The Washington Post writes about the life and research of anthropologist Priscilla Reining who died on July 19 at the age of 84.
In the 1970s, Reining spearheaded an African satellite mapping project.
She was a distinguished scientist who held three degrees in anthropology from the University of Chicago, but she was also, according to those who knew her, a courageous and groundbreaking example to other women.
In 1953, she moved to Tanzania with her infant son, the first of her three children, and lived near a Haya village for two years. At the same time, her husband, Conrad C. Reining, was conducting research in Sudan.
They fled a Sudanese uprising in 1955."We were lucky to escape," Robert Reining said. "My father knew a back road out of Sudan into Congo. He led a whole convoy of people, and they escaped."

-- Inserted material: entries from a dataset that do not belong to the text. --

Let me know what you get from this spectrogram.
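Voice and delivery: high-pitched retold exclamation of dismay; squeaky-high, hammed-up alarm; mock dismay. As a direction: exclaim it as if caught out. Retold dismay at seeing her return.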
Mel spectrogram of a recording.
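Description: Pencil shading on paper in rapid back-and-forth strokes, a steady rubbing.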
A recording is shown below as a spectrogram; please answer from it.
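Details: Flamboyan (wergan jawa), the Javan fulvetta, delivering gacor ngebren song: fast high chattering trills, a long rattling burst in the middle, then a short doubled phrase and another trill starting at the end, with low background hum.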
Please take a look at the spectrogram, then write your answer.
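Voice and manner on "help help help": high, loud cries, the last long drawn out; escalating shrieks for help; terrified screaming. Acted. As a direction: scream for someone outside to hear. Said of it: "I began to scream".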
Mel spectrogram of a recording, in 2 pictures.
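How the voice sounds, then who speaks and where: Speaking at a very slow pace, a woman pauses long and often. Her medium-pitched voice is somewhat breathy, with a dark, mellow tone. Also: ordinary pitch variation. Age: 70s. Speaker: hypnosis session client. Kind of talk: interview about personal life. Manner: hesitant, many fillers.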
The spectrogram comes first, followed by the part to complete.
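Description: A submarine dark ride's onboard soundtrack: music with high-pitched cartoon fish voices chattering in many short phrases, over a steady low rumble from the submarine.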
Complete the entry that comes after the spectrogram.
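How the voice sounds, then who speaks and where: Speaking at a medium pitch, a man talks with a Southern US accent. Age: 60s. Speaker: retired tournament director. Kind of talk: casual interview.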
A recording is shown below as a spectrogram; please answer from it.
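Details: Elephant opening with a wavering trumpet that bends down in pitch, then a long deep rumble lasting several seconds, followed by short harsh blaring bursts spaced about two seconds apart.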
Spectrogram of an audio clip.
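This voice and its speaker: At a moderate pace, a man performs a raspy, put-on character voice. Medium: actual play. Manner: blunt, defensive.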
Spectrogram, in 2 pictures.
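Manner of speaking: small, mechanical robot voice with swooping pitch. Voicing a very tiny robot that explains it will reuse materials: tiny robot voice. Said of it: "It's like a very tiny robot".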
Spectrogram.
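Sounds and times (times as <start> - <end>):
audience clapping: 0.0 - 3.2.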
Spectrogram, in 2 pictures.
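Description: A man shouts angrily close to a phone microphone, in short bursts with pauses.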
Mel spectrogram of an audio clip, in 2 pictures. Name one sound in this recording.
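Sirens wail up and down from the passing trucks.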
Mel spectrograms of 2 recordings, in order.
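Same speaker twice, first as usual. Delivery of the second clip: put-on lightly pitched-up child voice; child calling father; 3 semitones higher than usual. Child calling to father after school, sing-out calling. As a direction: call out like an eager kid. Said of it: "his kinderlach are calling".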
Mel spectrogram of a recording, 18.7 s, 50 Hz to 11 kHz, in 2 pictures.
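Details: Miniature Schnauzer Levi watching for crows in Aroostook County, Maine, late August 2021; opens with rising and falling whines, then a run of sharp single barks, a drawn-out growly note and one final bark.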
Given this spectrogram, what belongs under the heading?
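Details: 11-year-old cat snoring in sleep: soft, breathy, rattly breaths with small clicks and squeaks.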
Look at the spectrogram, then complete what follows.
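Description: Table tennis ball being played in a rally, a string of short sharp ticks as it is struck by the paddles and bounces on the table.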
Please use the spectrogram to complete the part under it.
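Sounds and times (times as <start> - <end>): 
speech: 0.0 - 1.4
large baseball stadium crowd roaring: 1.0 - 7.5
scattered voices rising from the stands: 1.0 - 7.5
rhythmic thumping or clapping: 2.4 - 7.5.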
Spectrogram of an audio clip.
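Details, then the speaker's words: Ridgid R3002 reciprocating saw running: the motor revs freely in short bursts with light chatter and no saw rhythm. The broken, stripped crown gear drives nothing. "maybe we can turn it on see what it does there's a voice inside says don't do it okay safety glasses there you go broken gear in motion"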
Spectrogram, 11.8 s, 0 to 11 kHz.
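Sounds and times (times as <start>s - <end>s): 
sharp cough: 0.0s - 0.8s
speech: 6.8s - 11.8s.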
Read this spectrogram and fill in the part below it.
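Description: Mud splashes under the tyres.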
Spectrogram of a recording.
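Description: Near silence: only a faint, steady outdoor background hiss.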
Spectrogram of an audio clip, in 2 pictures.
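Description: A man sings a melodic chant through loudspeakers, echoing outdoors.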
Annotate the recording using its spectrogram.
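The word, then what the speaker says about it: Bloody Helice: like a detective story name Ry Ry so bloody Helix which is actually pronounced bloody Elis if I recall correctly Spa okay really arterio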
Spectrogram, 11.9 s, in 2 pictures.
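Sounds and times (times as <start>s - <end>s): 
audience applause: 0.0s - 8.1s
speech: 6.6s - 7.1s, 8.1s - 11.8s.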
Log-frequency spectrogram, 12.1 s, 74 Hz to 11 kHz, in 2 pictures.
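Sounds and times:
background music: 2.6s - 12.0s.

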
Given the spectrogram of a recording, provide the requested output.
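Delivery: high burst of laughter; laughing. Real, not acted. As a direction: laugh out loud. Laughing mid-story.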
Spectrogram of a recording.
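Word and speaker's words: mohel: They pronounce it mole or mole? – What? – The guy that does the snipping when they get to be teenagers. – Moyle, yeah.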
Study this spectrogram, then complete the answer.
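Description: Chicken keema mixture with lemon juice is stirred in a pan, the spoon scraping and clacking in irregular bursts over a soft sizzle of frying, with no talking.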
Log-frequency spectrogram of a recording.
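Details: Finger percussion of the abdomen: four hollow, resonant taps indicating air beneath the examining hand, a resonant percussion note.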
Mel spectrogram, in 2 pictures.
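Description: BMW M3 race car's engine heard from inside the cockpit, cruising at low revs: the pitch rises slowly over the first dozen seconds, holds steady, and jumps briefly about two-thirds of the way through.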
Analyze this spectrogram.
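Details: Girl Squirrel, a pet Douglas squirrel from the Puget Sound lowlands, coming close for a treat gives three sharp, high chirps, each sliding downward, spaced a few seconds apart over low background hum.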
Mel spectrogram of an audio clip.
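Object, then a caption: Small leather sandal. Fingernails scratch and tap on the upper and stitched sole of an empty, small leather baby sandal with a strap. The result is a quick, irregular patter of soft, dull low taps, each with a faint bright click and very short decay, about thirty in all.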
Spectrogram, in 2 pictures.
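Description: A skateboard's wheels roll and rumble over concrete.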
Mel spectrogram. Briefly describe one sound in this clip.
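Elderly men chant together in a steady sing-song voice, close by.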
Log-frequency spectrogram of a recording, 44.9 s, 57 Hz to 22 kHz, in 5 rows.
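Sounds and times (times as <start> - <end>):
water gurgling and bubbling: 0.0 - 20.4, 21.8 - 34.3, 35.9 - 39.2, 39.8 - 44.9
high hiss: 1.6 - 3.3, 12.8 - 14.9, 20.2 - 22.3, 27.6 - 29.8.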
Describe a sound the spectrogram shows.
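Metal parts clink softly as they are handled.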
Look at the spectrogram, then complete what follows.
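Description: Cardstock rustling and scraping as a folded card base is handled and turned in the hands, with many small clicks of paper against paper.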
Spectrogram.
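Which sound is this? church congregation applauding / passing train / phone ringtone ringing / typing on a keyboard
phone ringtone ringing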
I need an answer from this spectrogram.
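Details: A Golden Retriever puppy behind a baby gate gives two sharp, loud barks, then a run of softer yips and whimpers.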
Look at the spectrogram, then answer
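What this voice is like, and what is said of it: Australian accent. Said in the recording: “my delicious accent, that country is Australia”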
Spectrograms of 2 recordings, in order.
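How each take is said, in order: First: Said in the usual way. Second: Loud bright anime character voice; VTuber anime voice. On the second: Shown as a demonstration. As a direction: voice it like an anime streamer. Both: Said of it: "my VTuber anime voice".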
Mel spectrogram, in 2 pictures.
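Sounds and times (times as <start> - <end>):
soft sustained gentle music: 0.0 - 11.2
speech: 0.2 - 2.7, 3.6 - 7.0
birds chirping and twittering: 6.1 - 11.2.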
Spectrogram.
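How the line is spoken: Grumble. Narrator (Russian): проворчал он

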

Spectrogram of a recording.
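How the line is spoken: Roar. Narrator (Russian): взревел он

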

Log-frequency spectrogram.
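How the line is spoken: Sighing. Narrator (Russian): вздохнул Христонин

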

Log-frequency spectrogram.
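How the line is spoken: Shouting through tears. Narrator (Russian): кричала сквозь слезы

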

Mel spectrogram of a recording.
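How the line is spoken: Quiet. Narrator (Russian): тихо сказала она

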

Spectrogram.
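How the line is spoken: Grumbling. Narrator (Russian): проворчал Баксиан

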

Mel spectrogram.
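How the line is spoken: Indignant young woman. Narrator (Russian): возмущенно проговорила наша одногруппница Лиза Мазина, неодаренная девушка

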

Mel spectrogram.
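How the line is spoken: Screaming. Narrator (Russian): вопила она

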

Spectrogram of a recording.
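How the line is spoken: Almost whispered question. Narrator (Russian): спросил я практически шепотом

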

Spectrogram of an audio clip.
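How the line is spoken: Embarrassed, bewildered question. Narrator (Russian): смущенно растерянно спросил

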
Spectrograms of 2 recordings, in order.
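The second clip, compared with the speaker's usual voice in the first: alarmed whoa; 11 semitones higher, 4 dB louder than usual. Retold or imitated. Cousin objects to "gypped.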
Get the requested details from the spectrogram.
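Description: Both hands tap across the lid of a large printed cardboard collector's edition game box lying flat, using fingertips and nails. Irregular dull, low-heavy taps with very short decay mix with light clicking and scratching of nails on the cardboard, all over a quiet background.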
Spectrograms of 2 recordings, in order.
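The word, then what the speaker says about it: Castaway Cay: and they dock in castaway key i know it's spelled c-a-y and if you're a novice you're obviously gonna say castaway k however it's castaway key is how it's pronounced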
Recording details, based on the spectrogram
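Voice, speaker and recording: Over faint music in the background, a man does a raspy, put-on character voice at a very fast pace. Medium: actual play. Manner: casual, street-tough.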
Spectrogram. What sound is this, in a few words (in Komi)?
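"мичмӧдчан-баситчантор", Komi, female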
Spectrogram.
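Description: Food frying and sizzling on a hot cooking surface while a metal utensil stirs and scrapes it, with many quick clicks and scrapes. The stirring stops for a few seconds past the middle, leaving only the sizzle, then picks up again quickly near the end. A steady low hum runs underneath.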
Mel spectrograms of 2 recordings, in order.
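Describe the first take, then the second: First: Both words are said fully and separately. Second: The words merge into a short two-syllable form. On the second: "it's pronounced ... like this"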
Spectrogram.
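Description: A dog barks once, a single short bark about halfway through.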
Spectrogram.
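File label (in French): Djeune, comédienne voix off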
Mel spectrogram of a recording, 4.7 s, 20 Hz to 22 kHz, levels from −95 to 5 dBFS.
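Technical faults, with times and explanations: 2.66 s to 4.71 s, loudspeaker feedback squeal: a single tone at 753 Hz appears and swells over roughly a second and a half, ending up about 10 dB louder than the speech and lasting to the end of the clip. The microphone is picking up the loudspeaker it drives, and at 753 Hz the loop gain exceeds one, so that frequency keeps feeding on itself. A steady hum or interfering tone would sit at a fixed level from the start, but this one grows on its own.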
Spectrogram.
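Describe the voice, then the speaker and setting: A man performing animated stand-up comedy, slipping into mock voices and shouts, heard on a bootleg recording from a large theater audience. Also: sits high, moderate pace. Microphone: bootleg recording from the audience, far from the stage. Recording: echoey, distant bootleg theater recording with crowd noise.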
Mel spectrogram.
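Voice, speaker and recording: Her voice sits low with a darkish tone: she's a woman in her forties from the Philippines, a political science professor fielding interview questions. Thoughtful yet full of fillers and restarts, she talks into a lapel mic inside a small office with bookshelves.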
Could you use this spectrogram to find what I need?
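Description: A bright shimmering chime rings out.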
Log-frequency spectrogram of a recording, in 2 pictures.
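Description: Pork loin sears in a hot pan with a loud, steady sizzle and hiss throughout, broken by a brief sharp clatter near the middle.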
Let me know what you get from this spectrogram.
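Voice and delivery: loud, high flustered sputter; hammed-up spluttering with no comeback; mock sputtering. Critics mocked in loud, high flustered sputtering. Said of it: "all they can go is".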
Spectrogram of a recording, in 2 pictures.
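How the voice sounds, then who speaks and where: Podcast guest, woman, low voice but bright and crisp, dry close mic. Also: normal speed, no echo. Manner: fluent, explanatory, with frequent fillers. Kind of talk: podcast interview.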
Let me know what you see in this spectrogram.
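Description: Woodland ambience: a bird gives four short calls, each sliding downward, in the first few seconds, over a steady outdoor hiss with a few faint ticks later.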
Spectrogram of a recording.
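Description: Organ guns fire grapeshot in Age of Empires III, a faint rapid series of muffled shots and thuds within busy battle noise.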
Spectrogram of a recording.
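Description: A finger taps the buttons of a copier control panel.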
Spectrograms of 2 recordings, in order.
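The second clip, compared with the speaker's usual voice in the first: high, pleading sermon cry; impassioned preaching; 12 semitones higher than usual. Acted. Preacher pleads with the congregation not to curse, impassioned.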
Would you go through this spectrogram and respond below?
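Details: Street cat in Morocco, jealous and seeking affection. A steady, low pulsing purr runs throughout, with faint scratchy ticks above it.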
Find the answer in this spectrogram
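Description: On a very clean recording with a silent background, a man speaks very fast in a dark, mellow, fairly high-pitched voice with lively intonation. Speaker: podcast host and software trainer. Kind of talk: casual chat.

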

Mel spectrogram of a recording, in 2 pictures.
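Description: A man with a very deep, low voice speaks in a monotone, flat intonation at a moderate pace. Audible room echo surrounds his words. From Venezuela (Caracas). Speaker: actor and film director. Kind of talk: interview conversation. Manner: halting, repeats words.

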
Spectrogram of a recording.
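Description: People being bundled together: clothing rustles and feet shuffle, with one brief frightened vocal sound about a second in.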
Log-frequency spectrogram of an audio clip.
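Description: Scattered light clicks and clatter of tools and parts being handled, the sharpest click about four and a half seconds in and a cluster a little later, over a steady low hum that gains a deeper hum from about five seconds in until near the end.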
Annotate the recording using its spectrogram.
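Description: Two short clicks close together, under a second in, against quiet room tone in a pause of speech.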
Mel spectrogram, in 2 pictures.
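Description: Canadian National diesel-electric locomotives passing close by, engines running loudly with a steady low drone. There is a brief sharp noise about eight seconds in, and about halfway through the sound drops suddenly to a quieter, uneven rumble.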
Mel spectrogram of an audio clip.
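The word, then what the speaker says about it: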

Reining is best known for her analysis of patterns of HIV infection in different African populations which found that uncircumcised African men were 86% more likely to get infected with the AIDS virus. Not surprisingly, her results were met with skepticism, but subsequent studies have confirmed the correlation.
Robert Reining took a year off from college in the mid-1970s to help his mother on an early satellite mapping project. Whole regions of Africa suddenly came into view. Scientists could measure the advance of the Sahara Desert, and governments and lending agencies could plan drought and famine relief.
"These were the first images available to anyone outside the intelligence community," said her son. "For the first time, we could count the villages. You had what was effectively the first reliable population estimate of this area."
But finally, at an international AIDS conference in Sydney last week, Anthony S. Fauci, director of the National Institute of Allergy and Infectious Diseases, declared, "We've had one important breakthrough this year, with understanding the role of circumcision in prevention."Tags: Priscilla Reining, anthropology, AIDS